First author Irina Voineagu and colleagues started by extracting RNA from postmortem brain samples from 19 people with autism and 17 healthy controls. The samples came from frontal cortex, temporal cortex, and cerebellum—regions associated with autism. Using a microarray to measure the transcript abundance of thousands of genes, they identified 444 genes in the cortical samples whose expression level differed significantly by a factor of at least 1.3 from that observed in control samples. Things looked fairly normal in the cerebellum, however, with only two genes differing between autism and control subjects. When the researchers grouped the expression profiles according to their similarity, they found that the autism cortex samples formed a cluster distinct from that of the controls—a finding validated in a second group of samples. This indicates that autism cortical samples can be consistently distinguished from controls based on their gene expression profiles.
To try to reduce the complexity of the transcriptome to its functional parts, Voineagu and colleagues delineated the sets of genes, or modules, whose expression levels were highly correlated with each other. Overall, 87 percent of the modules extracted from the autism samples resembled those in controls—indicating that the general organization of the brain transcriptome was fairly normal. But the autism modules deviated in other ways. For example, the distinct differences in expression normally observed between frontal and temporal cortex was not apparent for the corresponding module in the autism samples. This suggests that the two regions are less differentiated in autism, a difference that may reflect aberrant development.
Hints from hubs
Two other autism modules stood out from controls: one enriched for genes involved in neurons, synapses, and neurotransmitters was underexpressed in autism, whereas another consisting of genes related to the immune system, inflammatory responses, and glial markers was overexpressed. While these patterns distinguished autism samples from control samples, they could reflect either causal pathology or reaction to it. To get at this question, the researchers turned to association signals uncovered by genomewide association studies (GWAS) of autism, and found that their neuronal module—but not the immune one—was enriched for these signals more than expected by chance, consistent with it containing causal genetic factors.
The neuronal module was also enriched for known autism susceptibility genes, providing independent support for their role in the disorder, according to the authors. Some of these also constitute "hubs" within the module—genes whose expression co-varied the most with other genes in the module, displaying greater connectedness. These hubs identify functionally important genes, and, indeed, one was A2BP1, an alternative splicing regulator previously implicated in autism. Because A2BP1 expression was downregulated in autism, the researchers then used RNA sequencing to look for abnormalities in alternative splicing between three autism samples and three controls. This analysis turned up differential splicing in a number of neuronal genes, including A2BP1 targets, and adds splicing abnormalities to the possible mechanisms contributing to autism.

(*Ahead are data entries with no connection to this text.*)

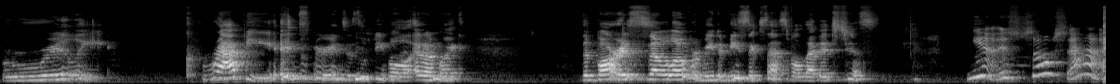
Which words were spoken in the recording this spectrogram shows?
really crappy experiences with people, and I'm like. The bar is so low for me to be successful that it's just Yeah, it's so sad.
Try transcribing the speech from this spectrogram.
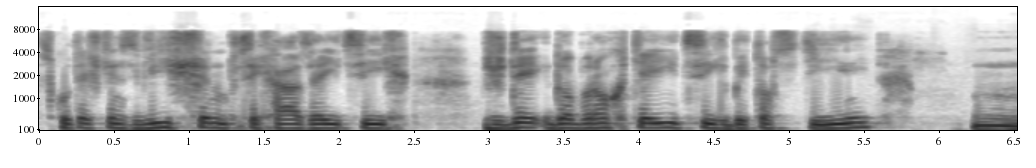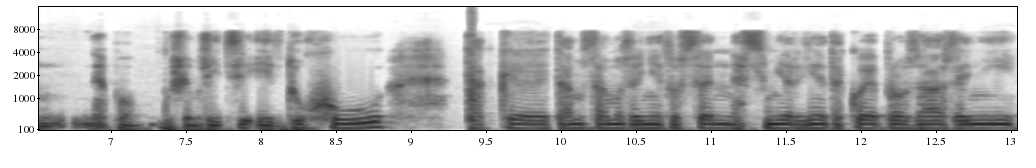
skutečně zvýšen přicházejících vždy dobrochtějících bytostí, mm, nebo můžeme říci i duchů, tak eh, tam samozřejmě to se nesmírně takové prozáření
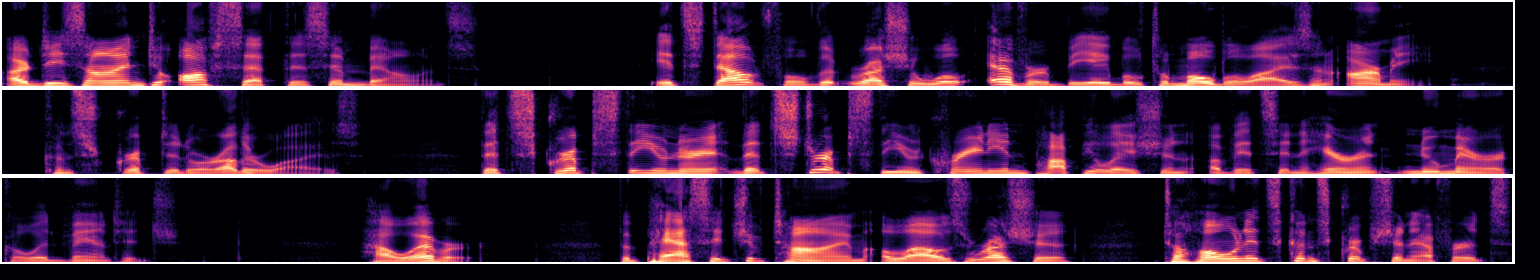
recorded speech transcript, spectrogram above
are designed to offset this imbalance. It's doubtful that Russia will ever be able to mobilize an army, conscripted or otherwise, that, strips the, that strips the Ukrainian population of its inherent numerical advantage. However, the passage of time allows Russia to hone its conscription efforts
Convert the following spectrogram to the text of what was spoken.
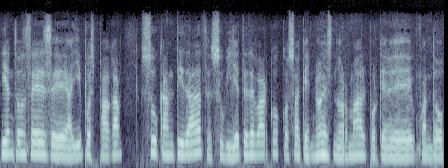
y entonces eh, allí pues paga su cantidad, su billete de barco, cosa que no es normal porque eh, cuando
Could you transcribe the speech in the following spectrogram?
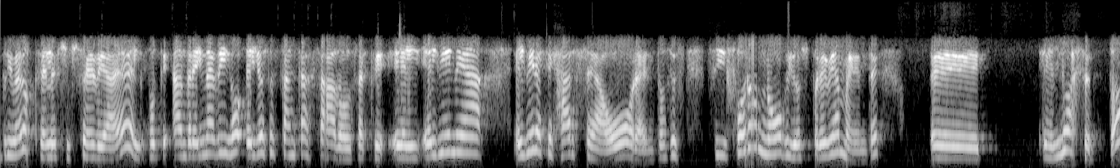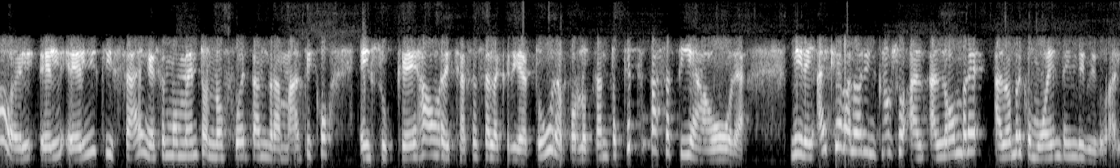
primero qué le sucede a él, porque Andreina dijo, ellos están casados, o sea que él, él viene a él viene a quejarse ahora, entonces si fueron novios previamente, eh, él lo aceptó, él, él, él quizá en ese momento no fue tan dramático en su queja o rechazo hacia la criatura, por lo tanto, ¿qué te pasa a ti ahora? Miren, hay que evaluar incluso al, hombre, al hombre como ente individual.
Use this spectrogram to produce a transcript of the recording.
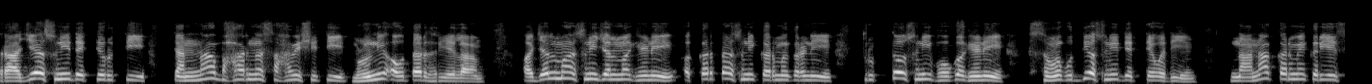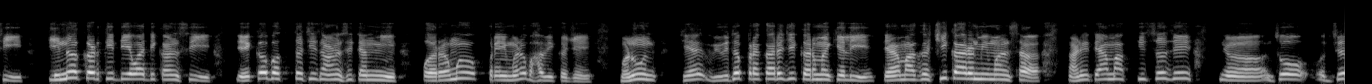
राजे असुनी दैत्यवृत्ती त्यांना भार न सहावे शेती म्हणूनही अवतार धरलेला. अजन्म असुनी जन्म घेणे अकर्ता असुनी कर्म करणे तृप्त असुनी भोग घेणे समबुद्धी असुनी दैत्यवधी. नाना कर्मे करियसी तीन कडती देवादिकांशी एक भक्तची जाणसी त्यांनी परम प्रेमळ भाविक जे. म्हणून हे विविध प्रकारे जी कर्म केली त्यामागची कारण मीमांसा आणि त्या मागतीचं जे अं, जो जे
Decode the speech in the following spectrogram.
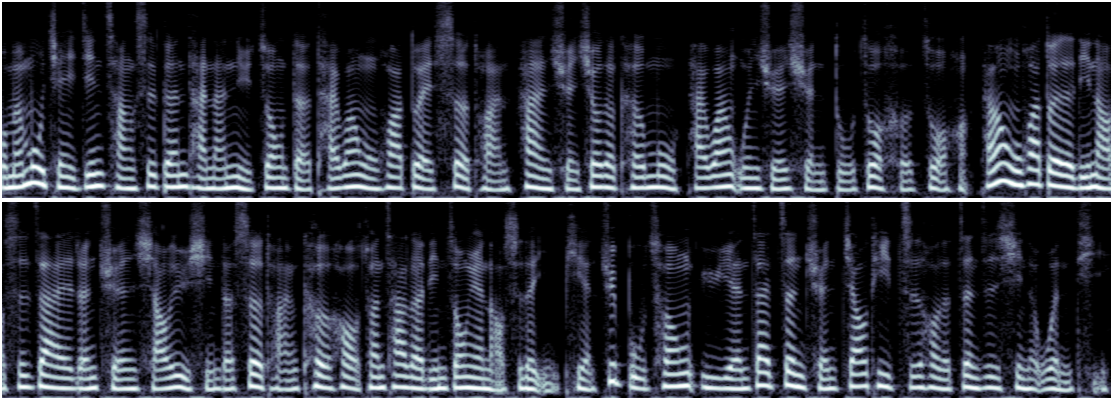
我们目前已经尝试跟台南女中的台湾文化队社团和选修的科目台湾文学选读做合作哈。台湾文化队的林老师在人权小旅行的社团课后穿插了林宗元老师的影片，去补充语言在政权交替之后的政治性的问题。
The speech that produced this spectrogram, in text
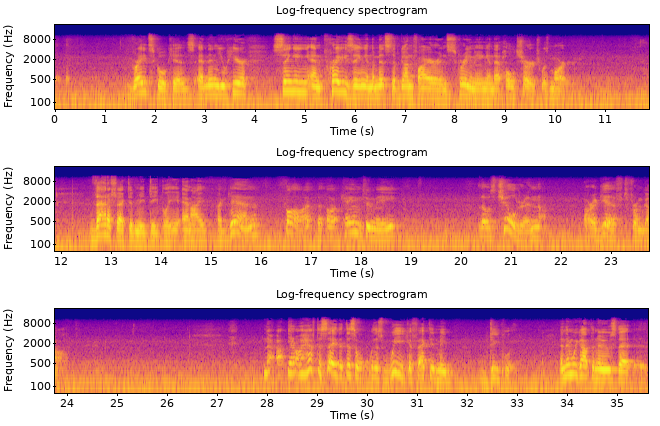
grade school kids. And then you hear singing and praising in the midst of gunfire and screaming, and that whole church was martyred. That affected me deeply, and I again thought, the thought came to me, those children are a gift from God. Now, you know, I have to say that this, this week affected me deeply. And then we got the news that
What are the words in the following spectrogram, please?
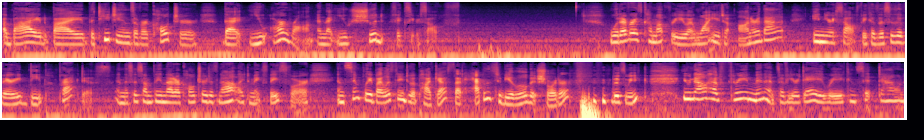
abide by the teachings of our culture that you are wrong and that you should fix yourself. Whatever has come up for you, I want you to honor that in yourself because this is a very deep practice. And this is something that our culture does not like to make space for. And simply by listening to a podcast that happens to be a little bit shorter this week, you now have three minutes of your day where you can sit down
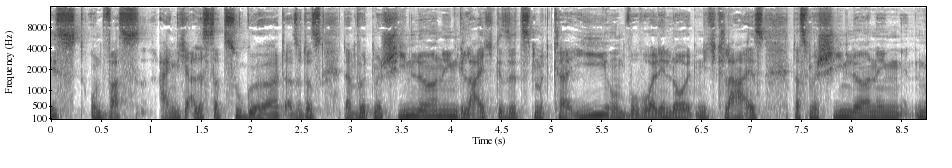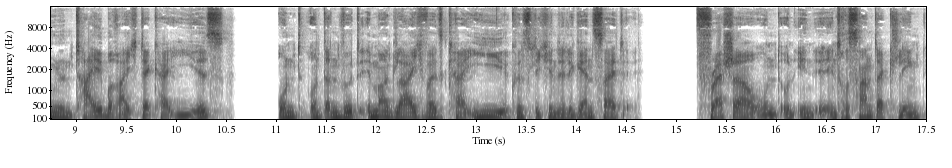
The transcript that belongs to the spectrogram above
ist und was eigentlich alles dazugehört. Also das, dann wird Machine Learning gleichgesetzt mit KI und wo wohl den Leuten nicht klar ist, dass Machine Learning nur ein Teilbereich der KI ist. Und, und dann wird immer gleich, weil KI, künstliche Intelligenz halt fresher und, und in, interessanter klingt,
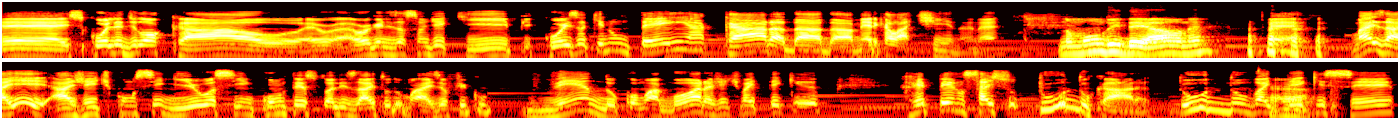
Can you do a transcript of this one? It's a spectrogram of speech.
é, escolha de local, é, organização de equipe, coisa que não tem a cara da, da América Latina, né? No mundo ideal, né? É, mas aí a gente conseguiu assim contextualizar e tudo mais. Eu fico vendo como agora a gente vai ter que repensar isso tudo, cara. Tudo vai é. ter que ser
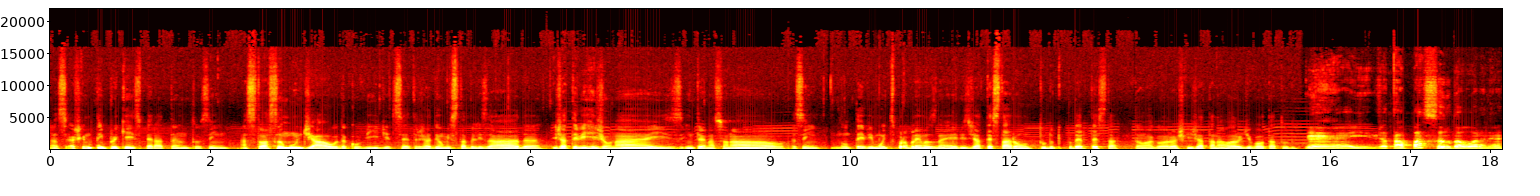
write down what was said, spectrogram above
Assim, Acho que não tem por que esperar tanto, assim. A situação mundial da Covid, etc, já deu uma estabilizada. Já teve regionais, internacional. Assim, não teve muitos problemas, né? Eles já testaram tudo que puderam testar. Então agora acho que já tá na hora de voltar tudo. É, e já tá passando da hora, né?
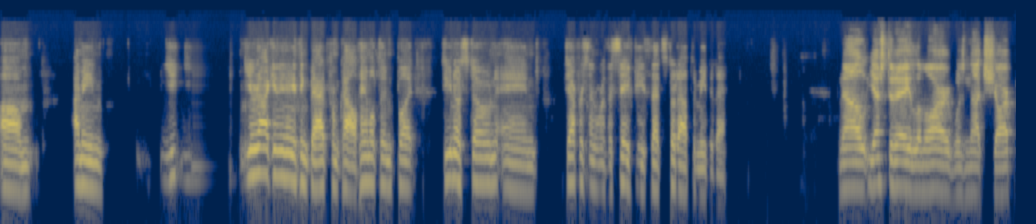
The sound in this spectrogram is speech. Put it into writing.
Um, I mean, you, you're not getting anything bad from Kyle Hamilton, but Geno Stone and Jefferson were the safeties that stood out to me today. Now, yesterday, Lamar was not sharp.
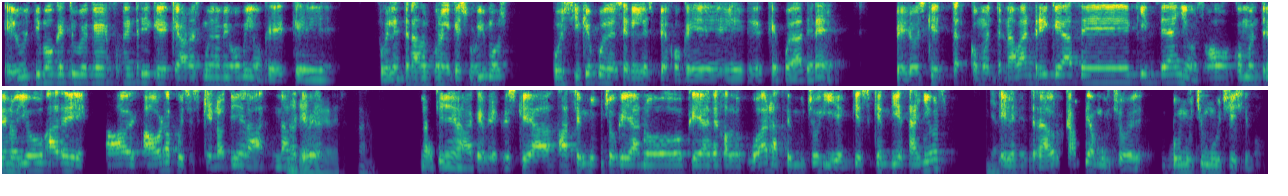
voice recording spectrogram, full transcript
El último que tuve que fue Enrique, que ahora es muy amigo mío, que, fue el entrenador con el que subimos, pues sí que puede ser el espejo que, pueda tener. Pero es que como entrenaba Enrique hace 15 años o como entreno mm. yo hace, ahora, pues es que no tiene nada, que ver no tiene nada que ver. Es que hace mucho que ya no que ha dejado de jugar, hace mucho y es que en 10 años el entrenador cambia mucho, ¿eh? mucho muchísimo.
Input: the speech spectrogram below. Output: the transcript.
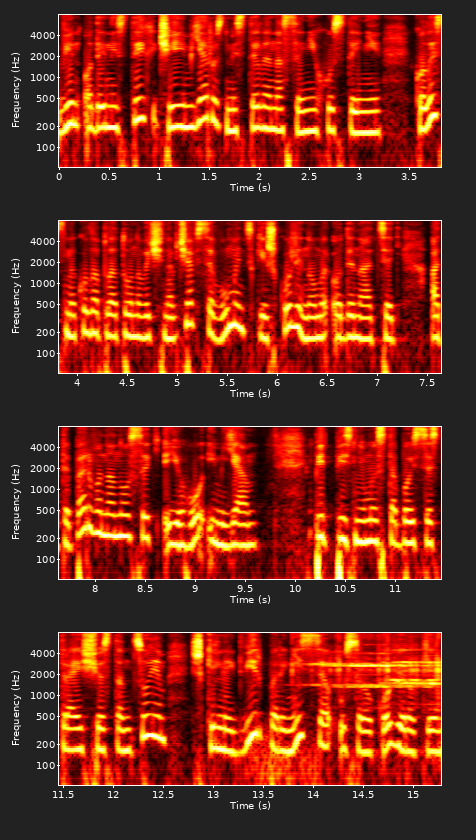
Він один із тих, чиє ім'я розмістили на синій хустині. Колись Микола Платонович навчався в Уманській школі номер 11, а тепер вона носить його ім'я. Під пісню Ми з тобою, сестра, і що станцуєм, шкільний двір перенісся у 40-ві роки.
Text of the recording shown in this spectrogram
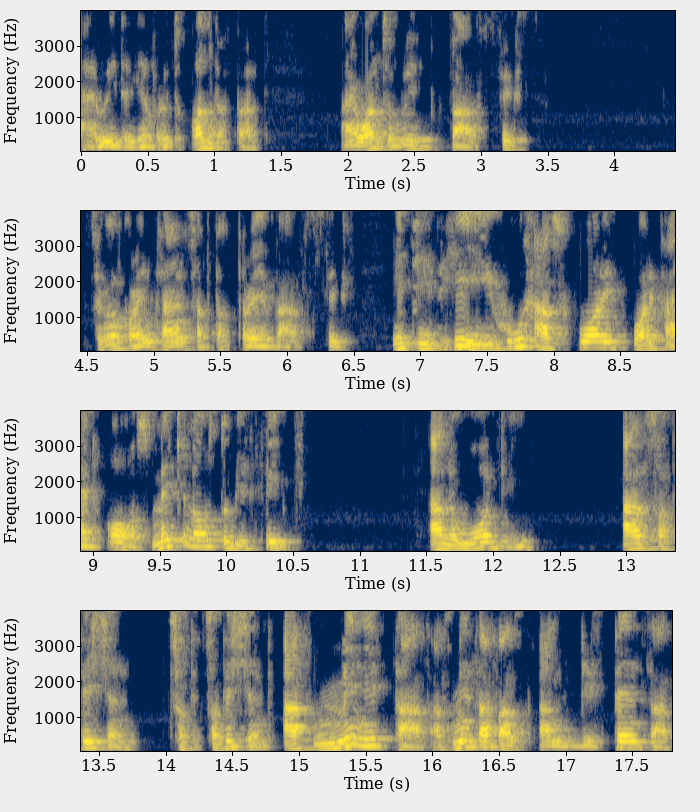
I read again for you to understand. I want to read verse 6, 2 Corinthians chapter 3, verse 6. It is he who has qualified us, making us to be fit and worthy and sufficient, sufficient as ministers, as ministers and dispensers,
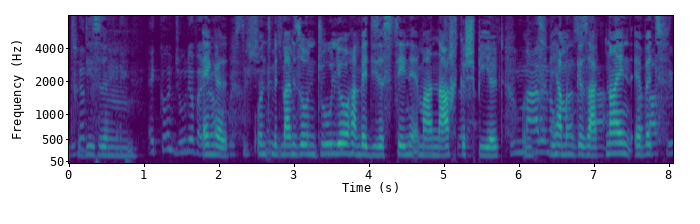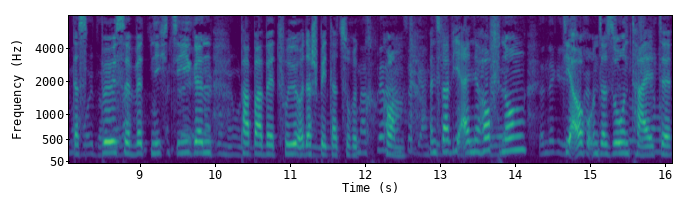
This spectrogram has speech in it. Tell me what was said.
zu diesem Engel. Und mit meinem Sohn Giulio haben wir diese Szene immer nachgespielt. Und wir haben gesagt, nein, er wird, das Böse wird nicht siegen, Papa wird früher oder später zurückkommen. Und es war wie eine Hoffnung, die auch unser Sohn teilte.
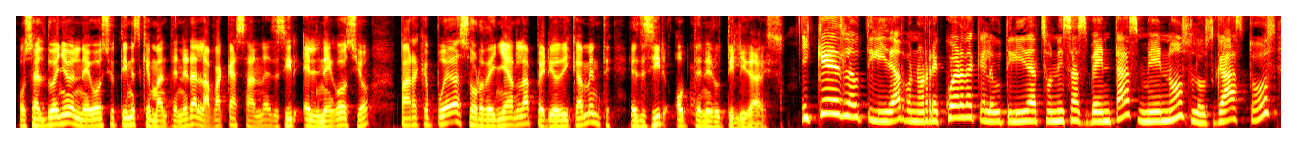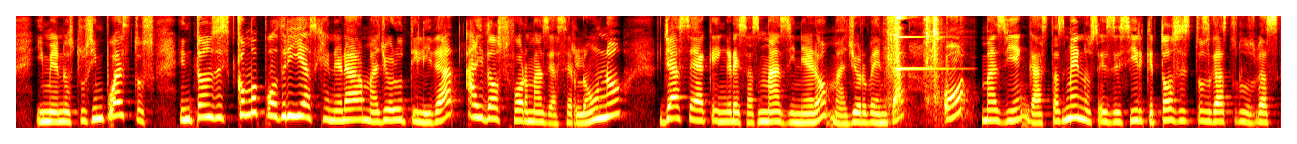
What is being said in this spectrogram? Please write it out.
O sea, el dueño del negocio tienes que mantener a la vaca sana, es decir, el negocio, para que puedas ordeñarla periódicamente, es decir, obtener utilidades. ¿Y qué es la utilidad? Bueno, recuerda que la utilidad son esas ventas menos los gastos y menos tus impuestos. Entonces, ¿cómo podrías generar mayor utilidad? Hay dos formas de hacerlo. Uno, ya sea que ingresas más dinero, mayor venta, o más bien gastas menos, es decir, que todos estos gastos los vas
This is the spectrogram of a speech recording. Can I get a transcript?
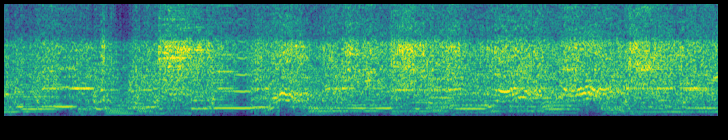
Thank you.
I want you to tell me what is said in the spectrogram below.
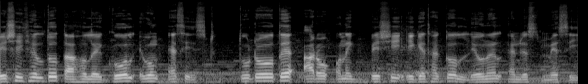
বেশি খেলতো, তাহলে গোল এবং অ্যাসিস্ট দুটোতে আরও অনেক বেশি এগিয়ে থাকতো লিওনেল অ্যান্ড্রেস মেসি।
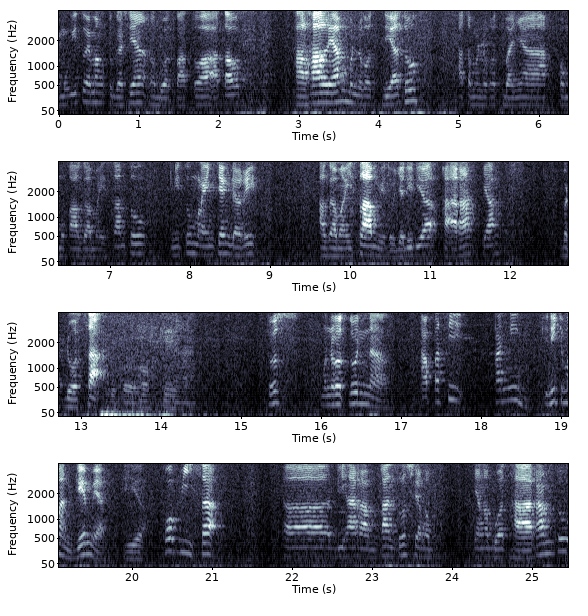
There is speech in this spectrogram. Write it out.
MUI itu emang tugasnya membuat fatwa atau hal-hal yang menurut dia tuh atau menurut banyak pemuka agama Islam tuh ini tuh melenceng dari agama Islam gitu. Jadi dia ke arah yang berdosa gitu. Oke. Nah, terus menurut lu Nal, apa sih kan nih ini cuman game ya? Iya. Kok bisa eh, diharamkan terus yang yang ngebuat haram tuh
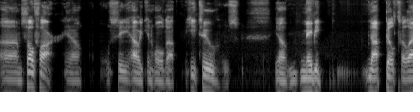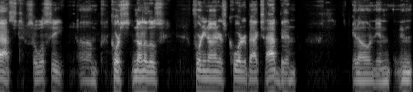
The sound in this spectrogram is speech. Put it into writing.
Um, so far, you know, we'll see how he can hold up. He too is, you know, maybe not built to last. So we'll see. Um, of course, none of those 49ers quarterbacks have been, you know, and in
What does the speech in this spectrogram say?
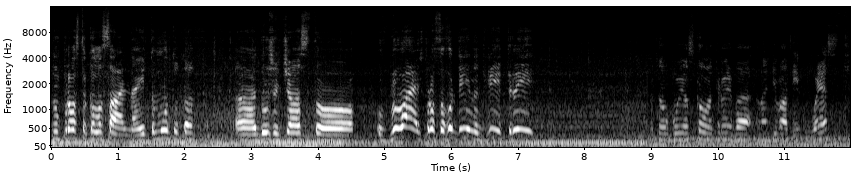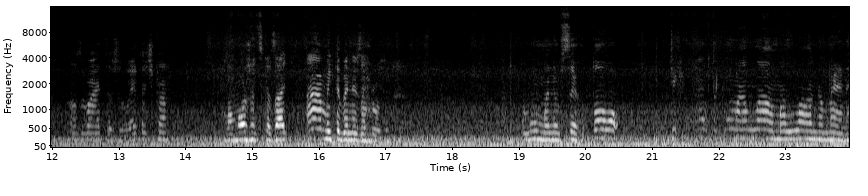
Ну просто колосальна. І тому тут е, дуже часто вбиваєш просто годину, дві, три. Тут обов'язково треба надівати West, називається жилеточка. Бо можуть сказати, а ми тебе не загрузимо. Тому в мене все готово. Тільки така мала, мала на мене.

Standard gene-by-gene expression profiling was first applied to schizophrenia brain samples over 10 years ago (Mirnics et al., 2000), but the kind of network analysis used in the new study may help distill the complexity of expression patterns of thousands of genes into something more tractable. Though findings in schizophrenia postmortem tissue are complicated by confounds like medication history, the strategy of using GWAS signals to parse cause from consequence may resolve this. Ultimately, a systems-level understanding of what distinguishes a brain with schizophrenia from other brains could hasten the discovery of new, more widely effective treatments.—Michele Solis.
Voineagu I, Wang X, Johnston P, Lowe JK, Tian Y, Horvath S, Mill J, Cantor RM, Blencowe BJ, Geschwind DH. Transcriptomic analysis of autistic brain reveals convergent molecular pathology. Nature. 2011 May 25. Abstract